Debt Relief Orders were only introduced as recently as 2009. And yet, they have already firmly established themselves as an efficient alternative to the time-consuming, expensive, complicated and psychologically wearing procedure of a traditional bankruptcy. A Debt Relief Order can be applied for online and is, generally speaking, fairly unbureaucratic. At the same time, not everyone qualifies for a DRO and despite its transparency, it does require the assistance of a professional debt adviser to guide you through the process. Here’s how the procedure works from start to finish.
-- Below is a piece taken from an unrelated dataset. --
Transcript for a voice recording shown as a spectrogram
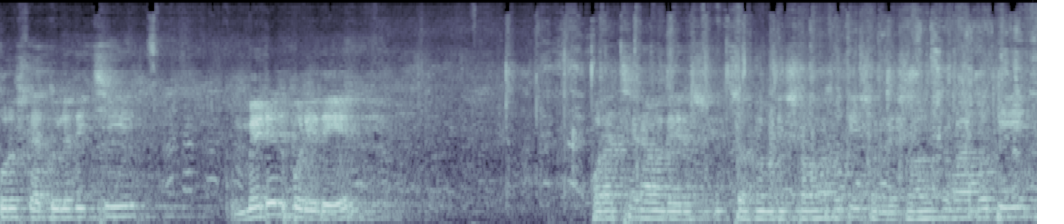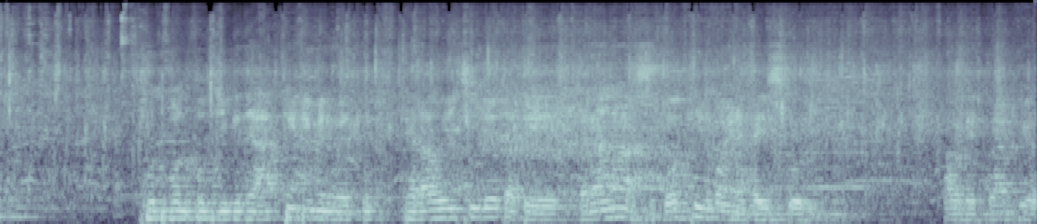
পুরস্কার তুলে দিচ্ছি। মেডেল পরিয়ে দিয়ে পড়াচ্ছেন আমাদের উৎসব কমিটির সভাপতি সঙ্গে সহ সভাপতি ফুটবল প্রতিযোগিতায় আটটি টিমের মধ্যে খেলা হয়েছিল, তাতে রানার্স দক্ষিণ ময়না হাই স্কুল, আমাদের প্রান্তীয়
The UK government have created Debt Relief Orders with a very particular target group in mind, namely debtors with a low income and few assets. The first thing you’ll therefore have to do is to determine whether or not you actually meet these requirements or whether working out a debt settlement, a debt management plan or an Individual Voluntary Agreement (IVA) may be more suitable to your circumstances. Generally speaking, you need to be living in England and Wales and your debts should not exceed £15,000. Your total gross assets should be less than £300 and your surplus income, after subtracting normal living expenses, must not be more than £50 per month.
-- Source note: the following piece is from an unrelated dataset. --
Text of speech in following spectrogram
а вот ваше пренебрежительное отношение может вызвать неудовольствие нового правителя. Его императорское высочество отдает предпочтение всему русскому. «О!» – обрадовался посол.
Once you have determined that you qualify for a Debt Relief Order, contact an approved debt adviser. His task consists in assisting you with filling out the online form to apply for a DRO and to answer all questions you may still have. It is important to note that you can not actually fill out this form yourself – but on the upside, the involvement of a professional expert will also prevent you from making incorrect estimations or errors and thereby considerably speed up the process. And time really is money in this case: The costs for a Debt Relief Order are a mere £90, which represents a considerable improvement compared to a far more expensive bankruptcy procedure.
Once a Debt Relief Order takes hold, all debts included in it will no longer have to be repaid for the duration of one year, which is why it also referred to as a „moratorium period“. This does not apply to all payments, however: You will, for example, still have to pay your rent and utility bills. A Debt Relief Order is certainly no carte blanche for taking on new debt, either, as you will be personally responsible for all debts created while it is in place. If you keep this in mind, however, the prospects are bright: After the moratorium period has elapsed, all debts contained in the DRO will be discharged.
Debt Relief Orders are not suitable for everyone; find an advisor that can provide you with all the information you require about either applying for a Debt Relief Order or providing you with other, useful debt solutions should you not qualify for one.